Final HealthCare.gov Totals: Enrollment down just ~4% overall, because more people kept their coverage than ever before

Today, CMS released the final enrollment totals for the 2019 federal Open Enrollment period. The total number of people enrolling in a health plan is down about 4% compared to last year and the number of people signing up for coverage this year who are new to HealthCare.gov is down almost 19% during that same period. In contrast, 4.2% more people kept their health coverage compared to last year. This increase in retention is largely responsible for the strong final enrollment totals we saw this year.

The final numbers released today are similar to the Week 7 totals, so our analysis from last week about what the enrollment totals mean and why is still accurate. But in addition to being final numbers, this release gives us one additional data point that gives us a lot more insight into retention. With today’s release, we can compare how many people renewed their coverage at the end of OE compared to previous years. The table below shows the percentage of people who selected a plan during the previous open enrollment and kept their coverage through the end of the following Open Enrollment.

Customer retention is important to the long term stability of HealthCare.gov.

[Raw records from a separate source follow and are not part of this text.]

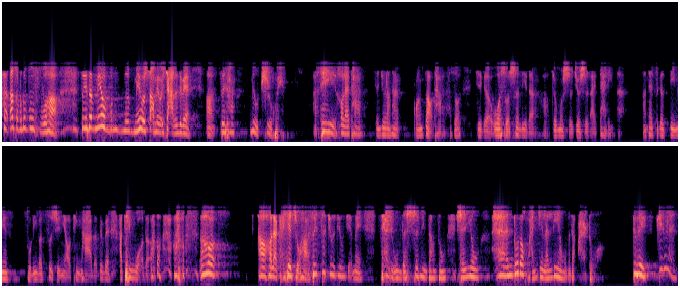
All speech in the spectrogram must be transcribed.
他什么都不服哈。所以他没有不没有上没有下的，对不对？啊，所以他没有智慧啊。所以后来他人就让他光照他，他说：这个我所设立的啊，周牧师就是来带领的。”在这个里面组了一个次序，你要听他的，对不对？他听我的，然后啊，后来感谢主哈，所以这就是弟兄姐妹在我们的生命当中，神用很多的环境来练我们的耳朵，对不对？军人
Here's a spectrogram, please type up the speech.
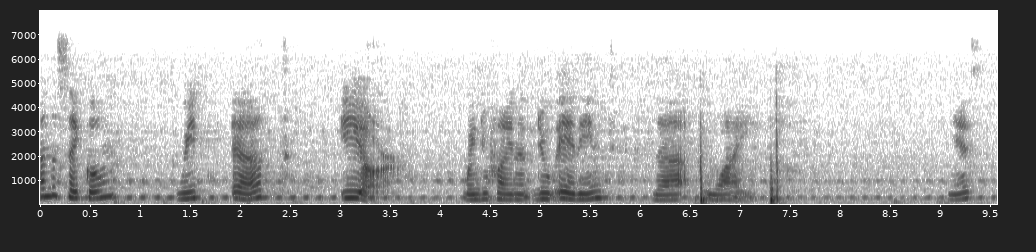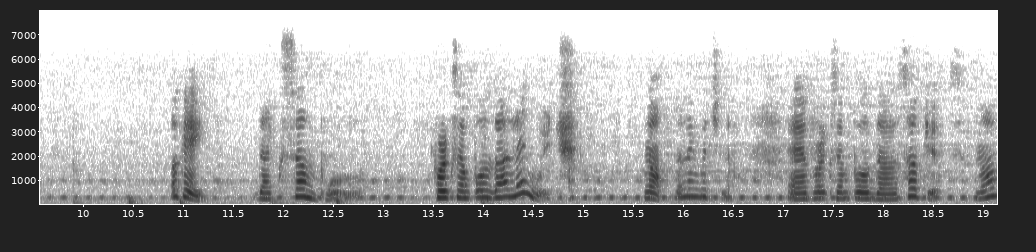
and the second with add er. When you find it, you adding the y. Yes. Okay, the example. For example, the language. No, the language no. Uh, for example, the subject. No,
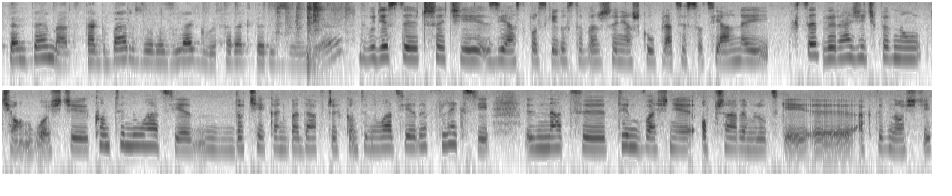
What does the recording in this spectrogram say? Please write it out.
ten temat tak bardzo rozległy charakteryzuje. 23 zjazd Polskiego Stowarzyszenia Szkół Pracy Socjalnej. Chcę wyrazić pewną ciągłość, y, kontynuację dociekań badawczych, kontynuację refleksji nad y, tym właśnie obszarem ludzkiej y, aktywności.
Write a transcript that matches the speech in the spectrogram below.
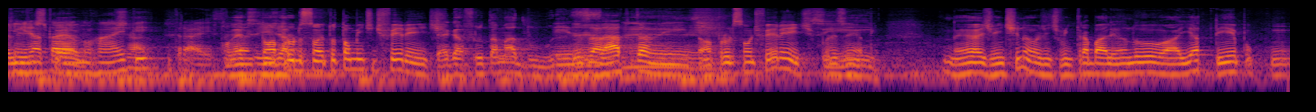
pega quem já tá no hype Já. e traz. Como é que então a já- produção é totalmente diferente. Pega a fruta madura. né? Exatamente. É uma produção diferente, por Sim. exemplo. Né, a gente não, a gente vem trabalhando aí há tempo com,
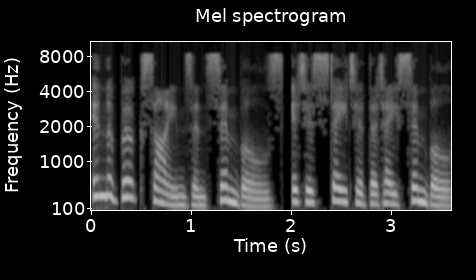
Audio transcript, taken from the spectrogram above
In the book Signs and Symbols, it is stated that a symbol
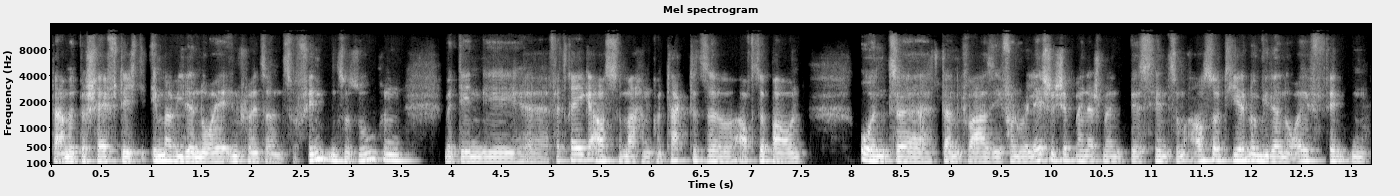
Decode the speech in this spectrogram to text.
damit beschäftigt, immer wieder neue Influencerinnen zu finden, zu suchen, mit denen die äh, Verträge auszumachen, Kontakte zu, aufzubauen und äh, dann quasi von Relationship Management bis hin zum Aussortieren und wieder neu finden.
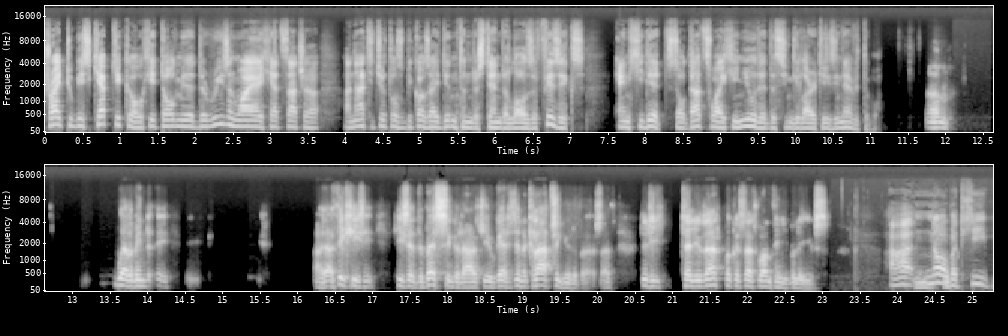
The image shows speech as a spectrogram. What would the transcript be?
tried to be skeptical, he told me that the reason why I had such a an attitude was because I didn't understand the laws of physics, and he did. So that's why he knew that the singularity is inevitable. um, well, I mean, I, I think he he said the best singularity you get is in a collapsing universe. Uh, Did he tell you that? Because that's one thing he believes. Uh, no, but he,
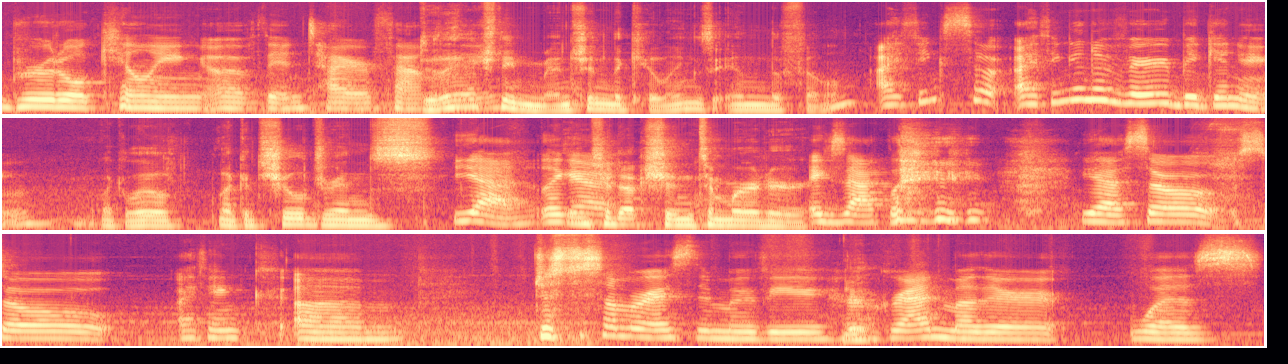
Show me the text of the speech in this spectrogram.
brutal killing of the entire family. Do they actually mention the killings in the film? I think so. I think in the very beginning. Like a little, like a children's Yeah, like a- introduction to murder. Exactly. yeah. So so I think um, just to summarize the movie, her Yeah. grandmother was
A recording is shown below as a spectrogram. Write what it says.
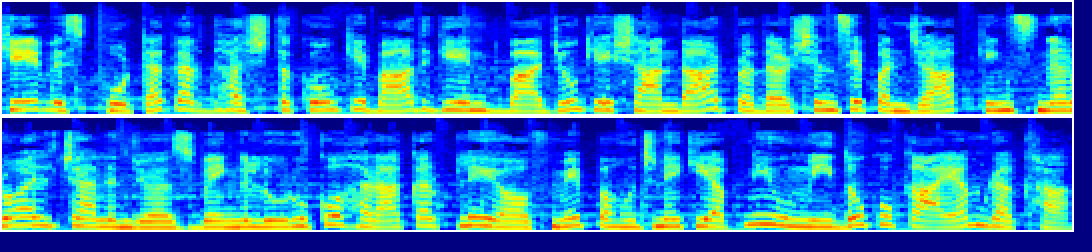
के विस्फोटक अर्धशतकों के बाद गेंदबाजों के शानदार प्रदर्शन से पंजाब किंग्स ने रॉयल चैलेंजर्स बेंगलुरु को हराकर प्लेऑफ में पहुँचने की अपनी उम्मीदों को कायम रखा।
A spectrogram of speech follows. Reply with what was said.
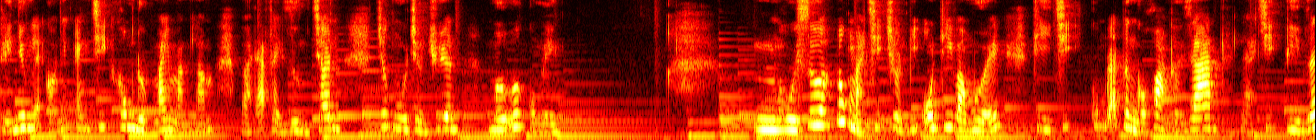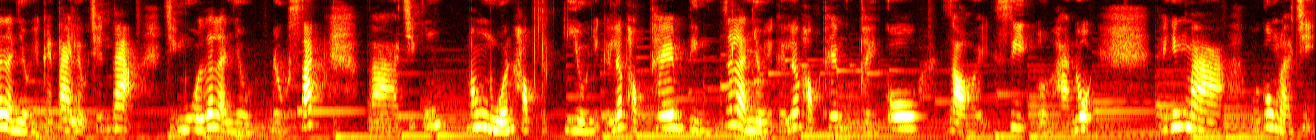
Thế nhưng lại có những anh chị không được may mắn lắm và đã phải dừng chân trước ngôi trường chuyên mơ ước của mình. Ừ, hồi xưa lúc mà chị chuẩn bị ôn thi vào 10 ấy, thì chị cũng đã từng có khoảng thời gian là chị tìm rất là nhiều những cái tài liệu trên mạng chị mua rất là nhiều đầu sách và chị cũng mong muốn học thật nhiều những cái lớp học thêm tìm rất là nhiều những cái lớp học thêm của thầy cô giỏi xịn ở Hà Nội. Thế nhưng mà cuối cùng là chị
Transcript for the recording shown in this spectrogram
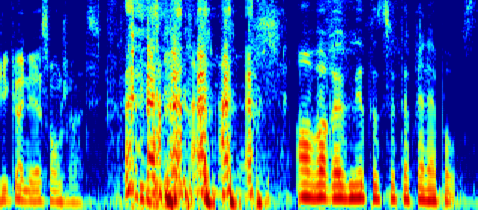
Les connais, sont gentils. On va revenir tout de suite après la pause.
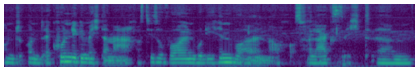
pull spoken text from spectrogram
und, und erkundige mich danach, was die so wollen, wo die hinwollen, auch aus Verlagssicht, ähm,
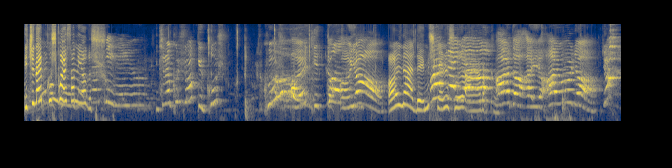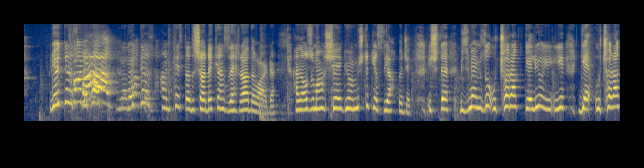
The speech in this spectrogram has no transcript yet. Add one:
İçine hep kuş koysan iyi olur. İçine kuş yok ki kuş. Kuş aya gitti aya. Ay neredeymiş? Gelin şöyle ayağa bakın. Ada ayı ay orada. Ya. Gökteniz kapat. Hani de dışarıdayken Zehra da vardı. Hani o zaman şey görmüştük ya siyah böcek. İşte bizim evimize uçarak geliyor. İyi, ge- uçarak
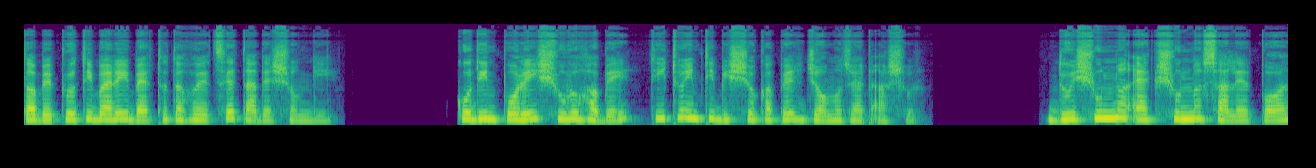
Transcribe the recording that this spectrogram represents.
তবে প্রতিবারেই ব্যর্থতা হয়েছে তাদের সঙ্গী। কদিন পরেই শুরু হবে টি টোয়েন্টি বিশ্বকাপের জমজাট আসর। দুই শূন্য, এক শূন্য সালের পর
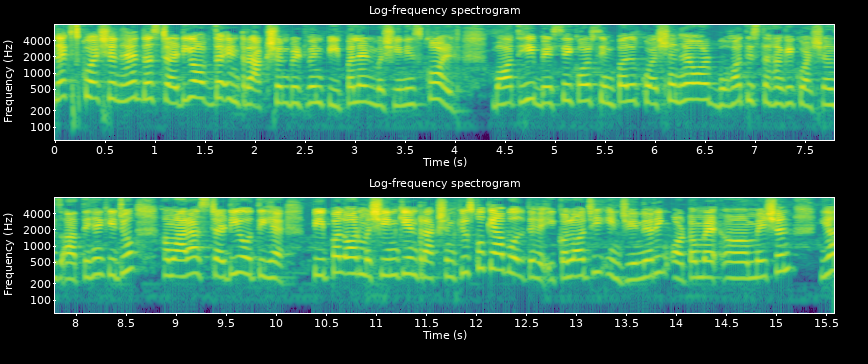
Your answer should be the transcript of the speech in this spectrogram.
नेक्स्ट क्वेश्चन है the study of the interaction between people and machine is called बहुत ही बेसिक और सिंपल क्वेश्चन है और बहुत इस तरह के क्वेश्चंस आते हैं कि जो हमारा स्टडी होती है पीपल और मशीन की इंटरेक्शन की, उसको क्या बोलते हैं? इकोलॉजी इंजीनियरिंग ऑटोमेशन या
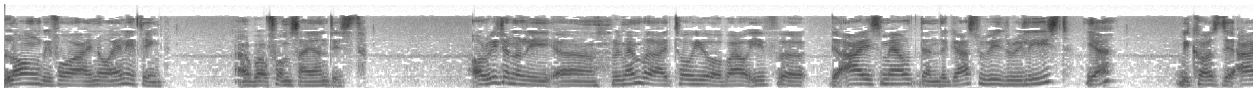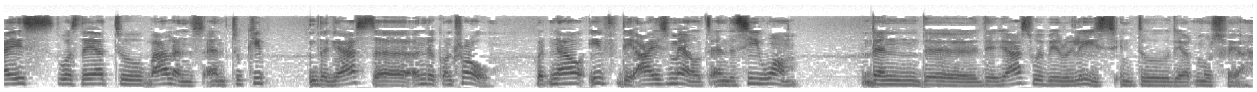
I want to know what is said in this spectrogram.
long before I know anything about from scientists. Originally, uh, remember I told you about if uh, the ice melt, then the gas will be released, yeah? Because the ice was there to balance and to keep the gas uh, under control. But now, if the ice melts and the sea warm, then the, the gas will be released into the atmosphere.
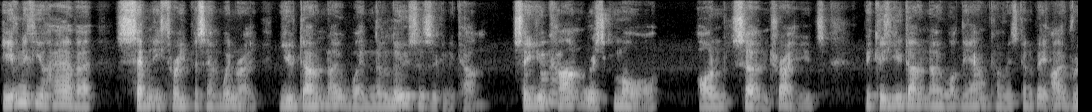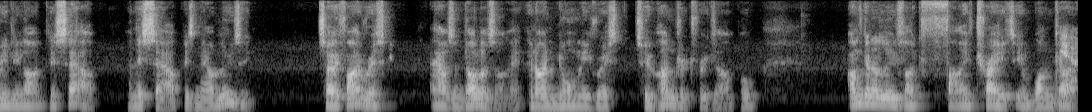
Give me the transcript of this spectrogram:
Even if you have a 73% win rate, you don't know when the losers are going to come. So you Mhm. can't risk more on certain trades because you don't know what the outcome is going to be. I really like this setup, and this setup is now losing. So if I risk thousand dollars on it, and I normally risk two hundred, for example, I'm going to lose like five trades in one go Yeah.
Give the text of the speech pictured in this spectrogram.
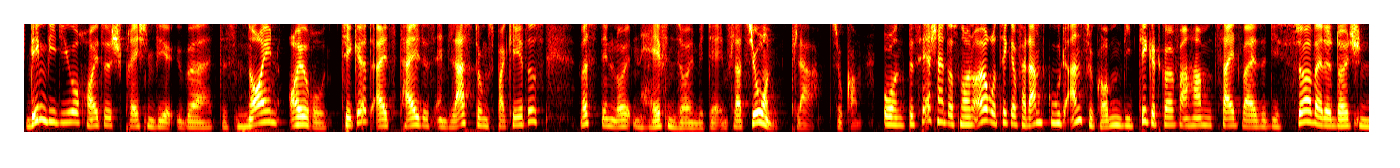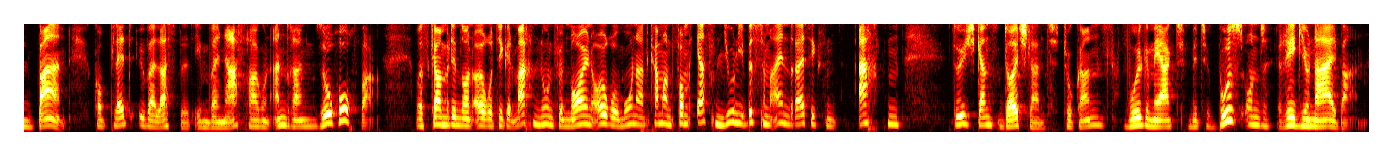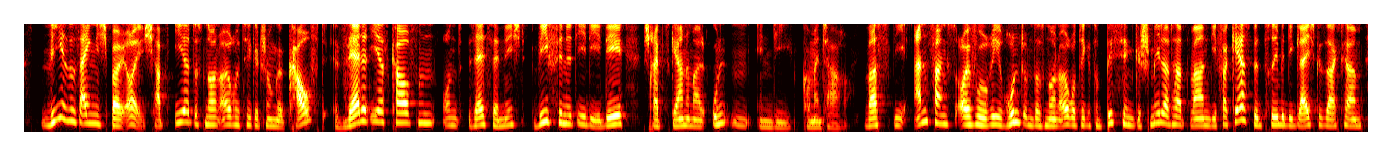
Dem Video heute sprechen wir über das 9-Euro-Ticket als Teil des Entlastungspaketes, was den Leuten helfen soll, mit der Inflation klar zu kommen. Und bisher scheint das 9-Euro-Ticket verdammt gut anzukommen. Die Ticketkäufer haben zeitweise die Server der Deutschen Bahn komplett überlastet, eben weil Nachfrage und Andrang so hoch war. Was kann man mit dem 9-Euro-Ticket machen? Nun, für 9 Euro im Monat kann man vom 1. Juni bis zum 31.08. durch ganz Deutschland tuckern. Wohlgemerkt mit Bus und Regionalbahn. Wie ist es eigentlich bei euch? Habt ihr das 9-Euro-Ticket schon gekauft? Werdet ihr es kaufen? Und selbst wenn nicht, wie findet ihr die Idee? Schreibt es gerne mal unten in die Kommentare. Was die Anfangseuphorie rund um das 9-Euro-Ticket so ein bisschen geschmälert hat, waren die Verkehrsbetriebe, die gleich gesagt haben,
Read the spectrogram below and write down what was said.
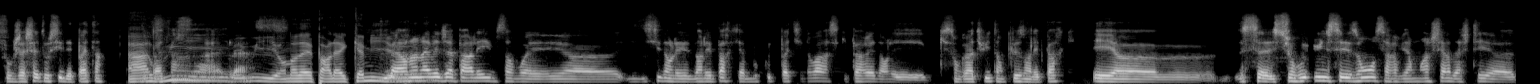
faut que j'achète aussi des patins. Ah oui, oui, on en avait parlé avec Camille. Bah, on en avait déjà parlé, il me semble. ici dans les dans les parcs, il y a beaucoup de patinoires, ce qui paraît dans les qui sont gratuites en plus dans les parcs. Et euh, sur une saison, ça revient moins cher d'acheter euh,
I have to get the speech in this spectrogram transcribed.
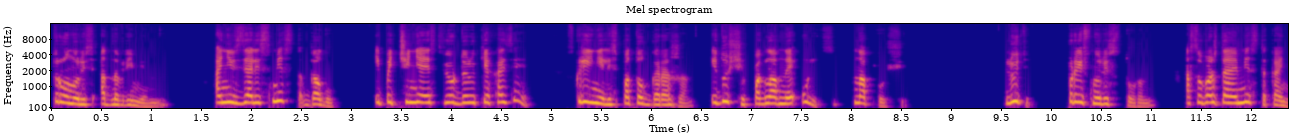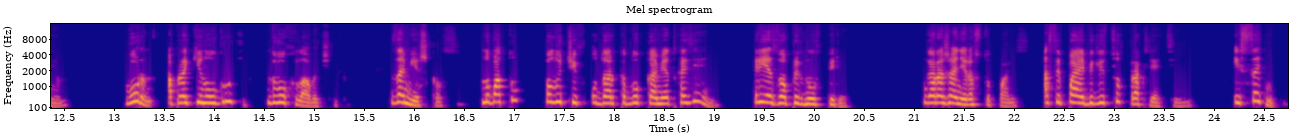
тронулись одновременно. Они взяли с места в голуб и, подчиняясь твердой руке хозяев, вклинились поток горожан, идущих по главной улице на площадь. Люди прыснули в сторону, освобождая место коням. Ворон опрокинул грудью двух лавочников, замешкался, но потом, получив удар каблуками от хозяина, резво прыгнул вперед. Горожане расступались, осыпая беглецов проклятиями, и всадники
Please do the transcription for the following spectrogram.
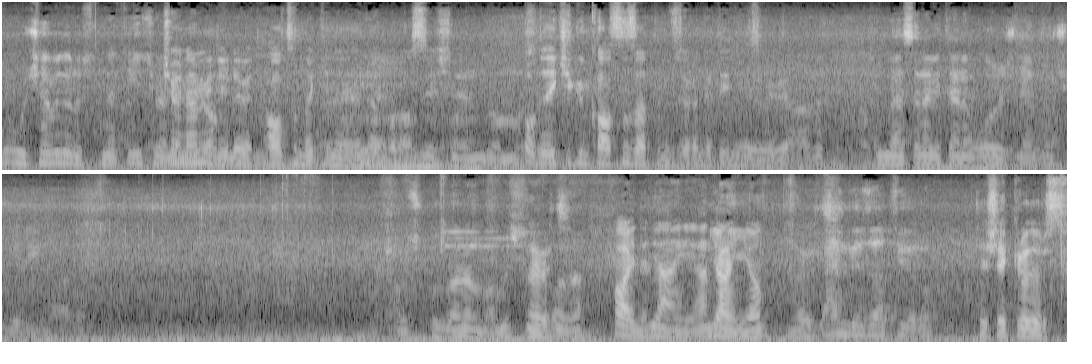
Bu uçabilir üstündeki hiç, Hiç önemli yok. değil evet. Altındaki ne önemli olan elinde olması. O da iki gün kalsın zaten üzerinde dediğiniz Evet gibi. abi. Şimdi ben sana bir tane orijinal uç vereyim abi. Uç kullanılmamış. Evet. Ona Aynen. yan yan. Yan yan. Evet. Yan göze atıyorum. Teşekkür ederiz.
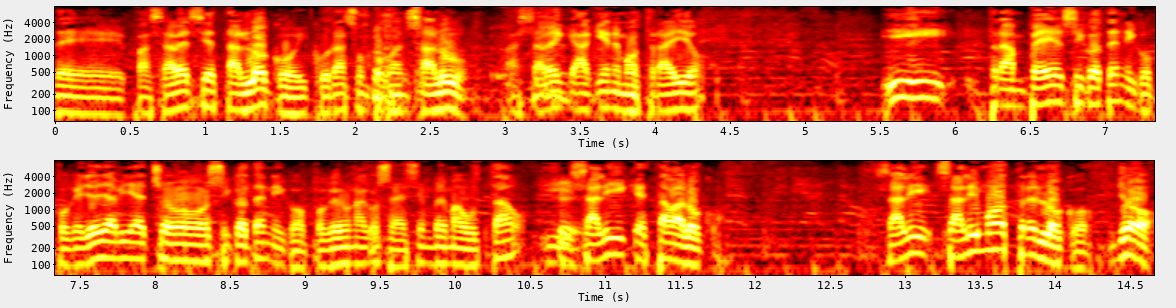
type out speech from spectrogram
de para saber si estás loco y curarse un poco en salud, a saber a quién hemos traído. Y trampeé el psicotécnico, porque yo ya había hecho psicotécnicos, porque era una cosa que siempre me ha gustado, y Sí. salí que estaba loco. Salí, salimos tres locos. Yo,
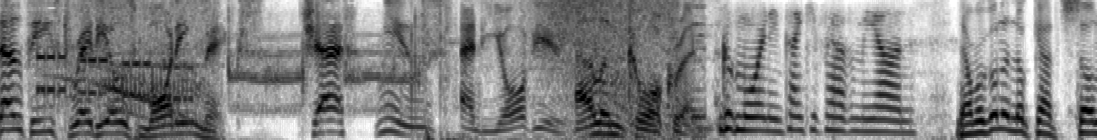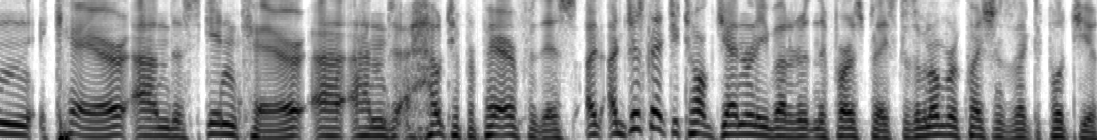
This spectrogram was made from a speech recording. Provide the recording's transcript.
Southeast Radio's morning mix. Chat, news, and your views. Alan Corcoran. Good morning. Thank you for having me on. Now we're going to look at sun care and skin care uh, and how to prepare for this. I, I'll just let you talk generally about it in the first place because I have a number of questions I'd like to put to you.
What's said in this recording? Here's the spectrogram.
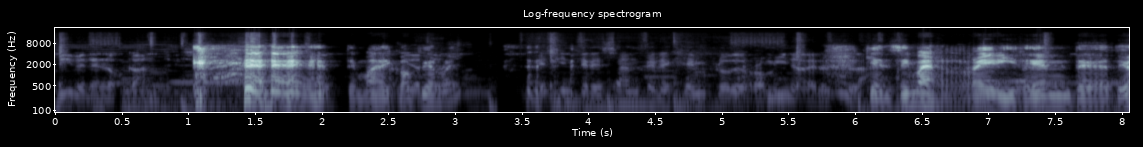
Viven en los countries. Temas de copyright. Es interesante el ejemplo de Romina del Plata. Que encima es re evidente, tío.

Since the third Open Enrollment period, customer retention has increased each year, but this year’s increase from 68.3% to 72.5% represents the largest single-year increase to date. Hypothetically, had retention stayed the same, 370,000 fewer people would have enrolled this year. In this same hypothetical scenario, the final enrollment total would have been just over 8 million people this year. We saw a significant increase in retention last year too, so this same factor played an important role then as well. There are multiple factors leading to the higher retention rate, but fundamentally a higher retention rate shows us that demand for quality, comprehensive coverage remains strong and that the federal Marketplace is meeting the needs of consumers.

This increase in retention sharply contrasts with the fall in new enrollment that we’ve seen at HealthCare.gov. But given the low levels of awareness about Open Enrollment deadlines this year, it’s no surprise to see these numbers. People who have coverage are keeping it and people who don’t hear about it aren’t signing up.

State-by-State Comparison

This year five HealthCare.gov states grew: Oklahoma, Mississippi, Florida, Hawaii, Wyoming, and Utah. Enrollment in twenty HealthCare.gov states shrunk by more than 5%: Virginia (due to the state expanding Medicaid), West Virginia, Louisiana, Indiana, Ohio, New Hampshire, New Mexico, Missouri, Wisconsin, Kansas, Nevada, Delaware, Iowa, New Jersey, Illinois, Michigan, Maine, Pennsylvania, Kentucky, and Oregon.